You started a side hustle, and it’s finally showing some promise. But when do you decide to say goodbye to your day job so you can focus on your passion project full time? Dean McPherson, the co-founder of Paperform, a form-building business used by more than 6,000 companies worldwide, experienced this same quandary. Here are five signs that might suggest it’s time to take the plunge.
1. You’re growing
The most obvious sign is that you’re experiencing growth. McPherson shares, “We made the jump around four months after launch after we had seen some growth in recurring revenue. We definitely weren’t at a point of sustainability, but we were able to clearly see that with continued growth and the cash we had in the business, we’d be able to bridge the gap.” Having more work than you have time for is a clear signal that your side hustle has the potential to expand even further.
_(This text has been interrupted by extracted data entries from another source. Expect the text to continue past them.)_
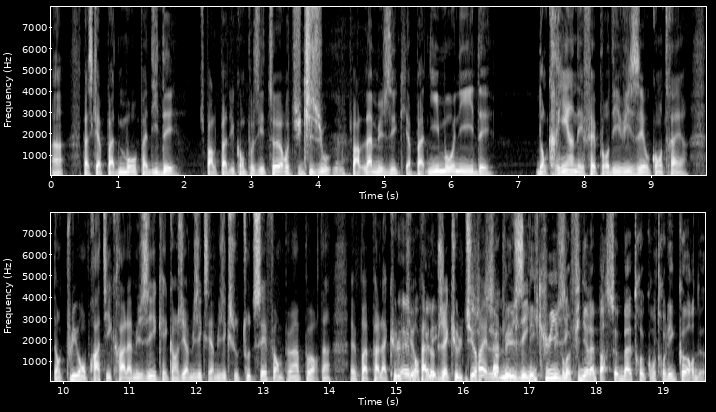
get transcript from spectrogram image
Hein, parce qu'il n'y a pas de mots, pas d'idées. Je ne parle pas du compositeur ou du qui joue. Je parle de la musique. Il n'y a pas ni mots ni idées. Donc rien n'est fait pour diviser, au contraire. Donc plus on pratiquera la musique, et quand je dis la musique, c'est la musique sous toutes ses formes, peu importe, hein. pas, la culture, pas l'objet culturel, la musique. Les, cuivres finiraient par se battre contre les cordes.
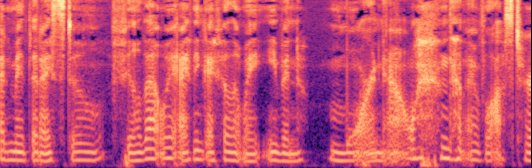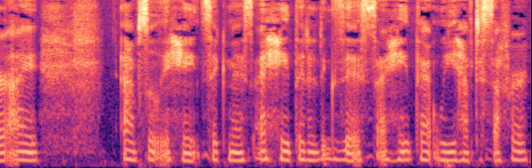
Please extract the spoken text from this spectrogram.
admit that I still feel that way. I think I feel that way even more now that I've lost her. I absolutely hate sickness. I hate that it exists. I hate that we have to suffer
2. You’re passionate about your side hustle
Starting a side hustle is about more than getting some cash in your pocket. You need to be genuinely passionate about it—especially if it’s going to be your focus all day, every day. While starting a business has many rewards, it’s definitely not easy. Make sure it lights you up inside so that you’ll be able to weather the ups and downs. If your real purpose aligns with your side hustle, it will be much easier to sustain momentum when times are tough.
3. You’re self-motivated
“Being your own boss is a double-edged sword,” says McPherson, “you’re in charge of getting out of bed in the morning, and no one is going to yell at you if you go to the beach instead of putting in the time on your business.” Entrepreneurs are known for their commitment and passion. A key factor in sustaining the kind of energy, creativity, and drive needed to succeed is motivation.
4. You have a plan
As McPherson points out, “The worst thing you could do is quit your day job and start day one without any idea of what you’re going to do with your time.” Turning your personal project into a career requires planning. Think about how you will increase revenue once you have more time to invest in your new business. Are there other areas into which you can expand? How do you plan to diversify your client base? Also, make sure you have enough savings to fall back on while your business gets off the ground. By treating your side-hustle as a serious venture, you’ll be prepared for the challenges that come with entrepreneurship.
5. You’re spending every waking moment on your side hustle
If you’re spending all your free time on your side hustle and love every minute of it, that’s a great indicator. “Going full-time is going to give you back a huge chunk of your most productive time, and even more importantly, it gives you space to really focus on the business instead of the constant inertia of switching between your day job and your side hustle,” shares McPherson. If you’re beginning to find that working two jobs isn’t sustainable, maybe something has to give at your day job. Even if you’re not ready to make a complete shift, you could consider talking to your manager about reducing your hours.
If you just got laid off, it might be a sign that you’re meant to be your own boss. Times of crisis are often the best time to start a new business or go all-in on your side hustle. And there’s another silver lining, according to McPherson, “if your business could be attractive to venture capital, there is no shortage of good early-stage investment funds who thrive during recession periods.” One example is UBS, which just launched a $200 million venture fund to invest in early stage fintechs.
So, if you’ve done your homework and see a viable opportunity, take it. As the great Michael Jordan once said, “I can accept failure, everyone fails at something. But I can’t accept not trying.”